RECORDS SHOWN:
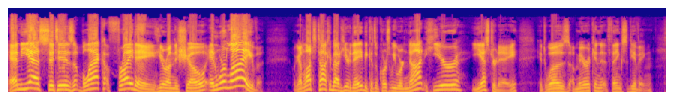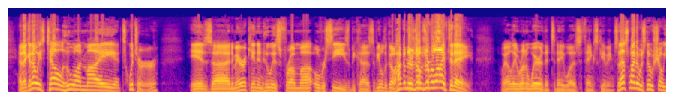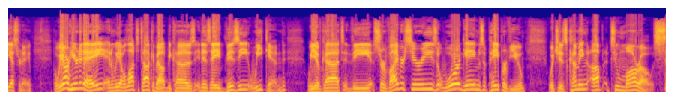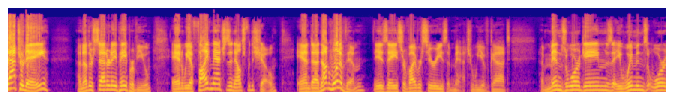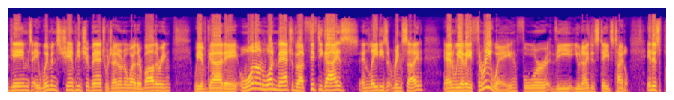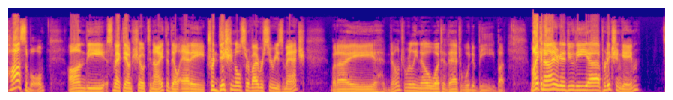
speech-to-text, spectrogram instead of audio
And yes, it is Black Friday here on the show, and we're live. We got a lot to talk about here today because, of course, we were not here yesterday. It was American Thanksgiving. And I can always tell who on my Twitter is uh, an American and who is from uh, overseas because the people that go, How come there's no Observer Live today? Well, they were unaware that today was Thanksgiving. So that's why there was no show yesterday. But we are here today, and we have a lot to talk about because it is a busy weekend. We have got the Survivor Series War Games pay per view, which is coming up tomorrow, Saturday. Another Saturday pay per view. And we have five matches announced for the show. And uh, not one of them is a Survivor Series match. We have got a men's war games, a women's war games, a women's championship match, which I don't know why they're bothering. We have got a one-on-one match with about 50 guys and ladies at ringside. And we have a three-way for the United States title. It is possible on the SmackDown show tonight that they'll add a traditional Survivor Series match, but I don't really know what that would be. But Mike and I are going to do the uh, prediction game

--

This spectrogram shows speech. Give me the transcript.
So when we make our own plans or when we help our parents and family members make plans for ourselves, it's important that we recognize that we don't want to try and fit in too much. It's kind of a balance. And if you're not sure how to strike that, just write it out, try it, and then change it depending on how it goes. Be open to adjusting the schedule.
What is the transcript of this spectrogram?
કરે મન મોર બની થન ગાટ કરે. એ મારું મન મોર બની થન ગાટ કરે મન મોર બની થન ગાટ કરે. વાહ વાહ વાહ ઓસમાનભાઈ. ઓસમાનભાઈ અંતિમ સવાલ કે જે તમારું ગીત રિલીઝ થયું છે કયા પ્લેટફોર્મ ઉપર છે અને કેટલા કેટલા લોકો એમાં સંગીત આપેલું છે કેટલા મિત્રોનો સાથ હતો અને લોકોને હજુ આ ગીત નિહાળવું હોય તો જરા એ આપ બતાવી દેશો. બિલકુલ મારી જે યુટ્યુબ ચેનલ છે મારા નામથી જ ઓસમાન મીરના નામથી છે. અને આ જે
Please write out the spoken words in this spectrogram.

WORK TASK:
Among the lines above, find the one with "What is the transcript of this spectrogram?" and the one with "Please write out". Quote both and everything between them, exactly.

OUTPUT FOR THIS TASK:
What is the transcript of this spectrogram?
કરે મન મોર બની થન ગાટ કરે. એ મારું મન મોર બની થન ગાટ કરે મન મોર બની થન ગાટ કરે. વાહ વાહ વાહ ઓસમાનભાઈ. ઓસમાનભાઈ અંતિમ સવાલ કે જે તમારું ગીત રિલીઝ થયું છે કયા પ્લેટફોર્મ ઉપર છે અને કેટલા કેટલા લોકો એમાં સંગીત આપેલું છે કેટલા મિત્રોનો સાથ હતો અને લોકોને હજુ આ ગીત નિહાળવું હોય તો જરા એ આપ બતાવી દેશો. બિલકુલ મારી જે યુટ્યુબ ચેનલ છે મારા નામથી જ ઓસમાન મીરના નામથી છે. અને આ જે
Please write out the spoken words in this spectrogram.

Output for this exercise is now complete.